BBB Tips: Guarding Against Scholarship Scams During Financial Aid Search

As the June 30th federal FAFSA deadline approaches, many students are on the hunt for grants or scholarships to offset the rising cost of college tuition. According to the National Center for Education Statistics, the average tuition for 4-year institutions hovers around $22,000, presenting a substantial financial hurdle for many. Unfortunately, scammers exploit this stress, preying on students and parents seeking financial aid.

Scammers lure unsuspecting victims with promises of scholarships or grants, often demanding upfront “fees”. In a newer twist, some scams even claim to assist with student loan forgiveness. Consequently, caution should be exercised when encountering websites, seminars, or schemes promising financial aid packages or scholarships for a fee.

Understanding the Scams:

The modus operandi varies, but the scam typically involves a supposed representative from a government body, a university, or a nonprofit organization. These individuals pose as financial aid representatives, using official-sounding terms like “National” and “Federal”. They may announce that you’ve won a scholarship or grant (despite you not applying) and request a one-time “processing fee”. Alternatively, they may pressure you to apply for a “guaranteed” scholarship or grant that requires an application fee. After paying, the promised funds never arrive and the company makes it nearly impossible to obtain a refund.

Given the sensitive personal and financial data required for grant and scholarship applications, it’s crucial to remain vigilant. On average, students receive just over $5,000 from federal grants like FAFSA and more than $11,000 from institutional grants. Despite varying amounts depending on the institution, applying for grants and scholarships can significantly alleviate the financial strain of college tuition.

Visit for comprehensive information about financial aid options.

To shield students and parents from scholarship scams, the Better Business Bureau offers the following advice:
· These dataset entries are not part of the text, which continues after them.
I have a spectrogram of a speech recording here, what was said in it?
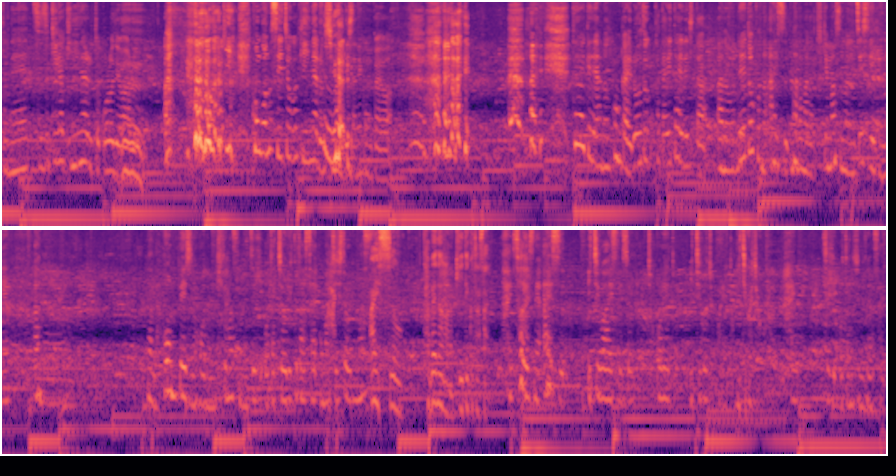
とね続きが気になるところではある、うん。今後の成長が気になる姉妹でしたね今回は。はいというわけであの今回朗読語りたいでした。あの冷凍庫のアイスまだまだ聞けますのでぜひぜひねあのなんだホームページの方でも聞けますのでぜひお立ち寄りください。お待ちしております、アイスを食べながら聞いてください。はい。そうですね。アイスいちごアイスですよ。チョコレートいちごチョコレート。いちごチョコ。はい。ぜひお楽しみください。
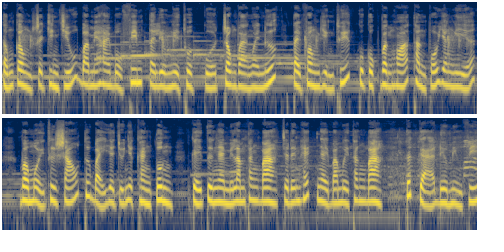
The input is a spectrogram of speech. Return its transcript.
tổng cộng sẽ trình chiếu 32 bộ phim tài liệu nghệ thuật của trong và ngoài nước tại phòng diễn thuyết của Cục Văn hóa thành phố Giang Nghĩa vào mỗi thứ Sáu, thứ Bảy và Chủ nhật hàng tuần kể từ ngày 15 tháng 3 cho đến hết ngày 30 tháng 3. Tất cả đều miễn phí.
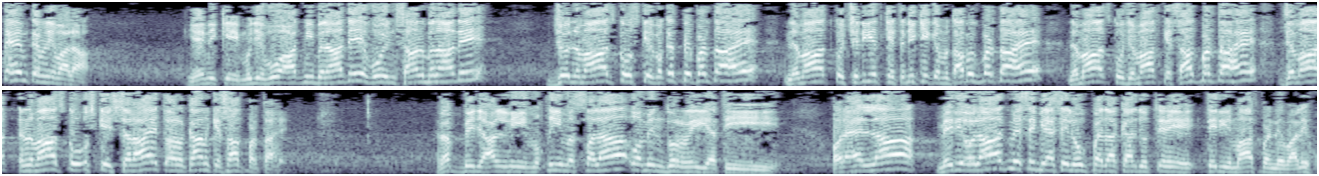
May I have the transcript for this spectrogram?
قائم کرنے والا۔ یعنی کہ مجھے وہ آدمی بنا دے، وہ انسان بنا دے جو نماز کو اس کے وقت پہ پڑھتا ہے، نماز کو شریعت کے طریقے کے مطابق پڑھتا ہے، نماز کو جماعت کے ساتھ پڑھتا ہے، جماعت، نماز کو اس کے شرائط اور ارکان کے ساتھ پڑھتا ہے۔ رب جالنی مقیم الصلاح ومن ذریتی۔ اور اے اللہ، میری اولاد میں سے بھی ایسے لوگ پیدا کر جو تیرے، تیری نماز پڑھنے والے ہوں۔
  1. Be wary of unsolicited offers. Winning a scholarship or grant you didn’t apply for is generally not plausible.
  2. Take your time. If you’re being rushed to act to avoid missing out, exercise caution.
  3. Ask questions. If the company or representative dodges your inquiries, it’s best to step away. Consult your guidance counselor or a college financial aid office about their experience with the company.
  4. Be skeptical of success stories on websites or at seminars. Request contacts of families in your community who’ve used the service in the past year and ask about their experiences.
  5. Remember, even if a bank says a check has “cleared,” it can still bounce weeks later. Always ensure the funds have cleared fully before drawing against them.
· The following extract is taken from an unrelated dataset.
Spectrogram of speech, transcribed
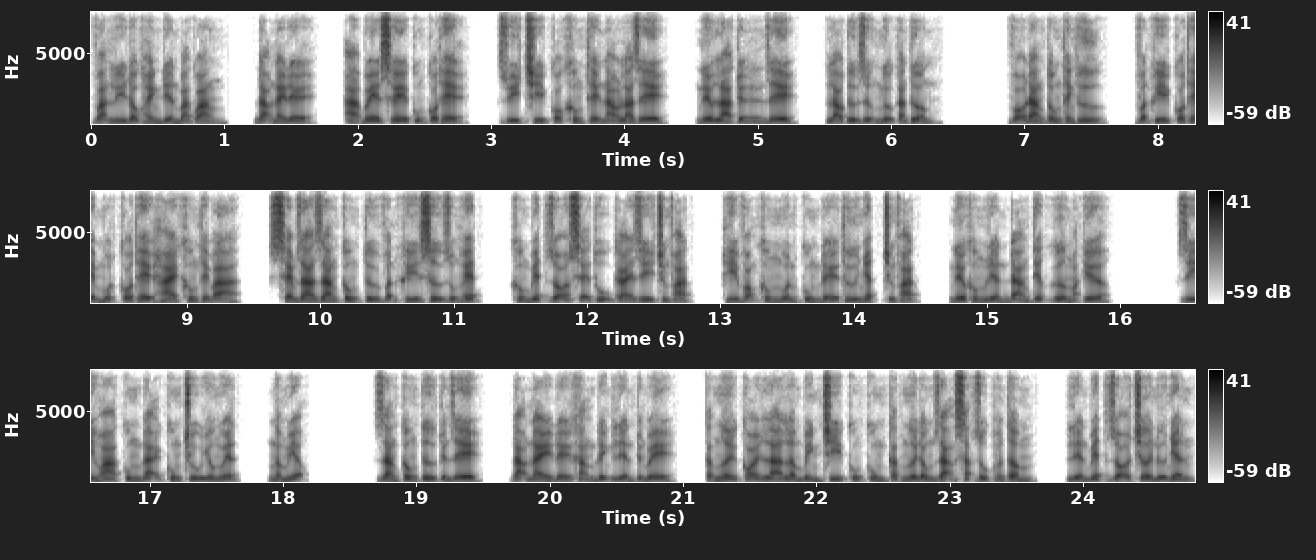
Vạn lý độc hành điền bá quang, đạo này đề abc cũng có thể, duy chỉ có không thể nào là dê, nếu là tuyển dê, lao tử dựng ngược căn tưởng võ đang tống thanh thư, vận khí có thể một có thể hai không thể ba xem ra giang công tử vận khí sử dụng hết không biết rõ sẽ thụ cái gì trừng phạt hy vọng không muốn cùng đề thứ nhất trừng phạt nếu không liền đáng tiếc gương mặt kia. Di hoa cung đại cung chủ yêu nguyện ngầm miệng. Giang công tử tuyển dê đạo này để khẳng định liền tuyển b các ngươi coi là lâm bình chi cũng cùng các ngươi đồng dạng sắc dục hơn tâm liền biết rõ chơi nữ nhân.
ABOUT BBB: The Better Business Bureau has been helping people identify trustworthy businesses, brands, and charities for over 110 years. In 2022, people relied on BBB more than 250 million times for BBB Business Profiles on over 5.3 million businesses and Charity Reports on about 12,000 charities, available for free at
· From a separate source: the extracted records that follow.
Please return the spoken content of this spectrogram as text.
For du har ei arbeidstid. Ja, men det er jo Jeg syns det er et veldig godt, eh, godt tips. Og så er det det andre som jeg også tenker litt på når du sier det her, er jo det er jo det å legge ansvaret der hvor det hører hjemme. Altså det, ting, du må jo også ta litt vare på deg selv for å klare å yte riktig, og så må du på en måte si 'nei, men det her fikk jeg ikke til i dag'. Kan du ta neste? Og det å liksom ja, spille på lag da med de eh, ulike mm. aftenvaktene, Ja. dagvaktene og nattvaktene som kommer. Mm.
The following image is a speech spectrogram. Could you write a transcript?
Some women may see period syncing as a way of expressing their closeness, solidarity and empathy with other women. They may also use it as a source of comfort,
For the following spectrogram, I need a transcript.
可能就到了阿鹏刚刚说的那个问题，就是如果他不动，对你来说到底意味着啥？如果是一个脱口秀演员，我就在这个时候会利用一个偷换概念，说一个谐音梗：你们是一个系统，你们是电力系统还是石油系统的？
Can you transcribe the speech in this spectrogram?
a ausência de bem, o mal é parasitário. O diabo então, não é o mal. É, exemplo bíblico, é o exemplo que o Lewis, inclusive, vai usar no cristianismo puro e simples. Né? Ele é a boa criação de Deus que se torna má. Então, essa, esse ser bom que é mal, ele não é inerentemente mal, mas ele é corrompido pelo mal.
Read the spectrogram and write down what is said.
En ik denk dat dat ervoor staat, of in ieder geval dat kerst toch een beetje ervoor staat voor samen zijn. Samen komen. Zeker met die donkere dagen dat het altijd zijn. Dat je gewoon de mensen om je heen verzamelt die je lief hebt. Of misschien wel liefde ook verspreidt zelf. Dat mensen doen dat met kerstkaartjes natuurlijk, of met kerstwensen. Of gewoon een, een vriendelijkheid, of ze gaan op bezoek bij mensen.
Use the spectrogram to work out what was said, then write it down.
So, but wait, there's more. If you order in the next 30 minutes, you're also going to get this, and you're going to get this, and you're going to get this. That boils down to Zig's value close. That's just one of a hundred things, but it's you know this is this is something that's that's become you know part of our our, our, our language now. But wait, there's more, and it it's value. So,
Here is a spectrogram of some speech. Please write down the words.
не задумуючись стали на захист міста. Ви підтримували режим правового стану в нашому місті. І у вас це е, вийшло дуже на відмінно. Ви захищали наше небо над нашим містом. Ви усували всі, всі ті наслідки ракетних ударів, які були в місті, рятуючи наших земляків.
BBB serving Akron was established in 1920, and services Ashland, Medina, Portage, Richland, Summit, and Wayne Counties. The International Association of Better Business Bureaus is the umbrella organization for the local, independent BBBs in the United States, Canada, and Mexico.

Comment Via Facebook
Founder and Lead Blogger at Akron Ohio Moms
Cindy is the top Akron Blogger with her own take on awesome brands for families, where to vacation for families, a beat on local activities and family fun, a knack for getting moms to share , and a house that is always 2 weeks away from a complete remodel!
Sign up for our Ohio Specific Newsletter- Each Email Focused on Only our best Fabulous Local News and Ideas!
  • This field is for validation purposes and should be left unchanged.

Leave a Reply

Share via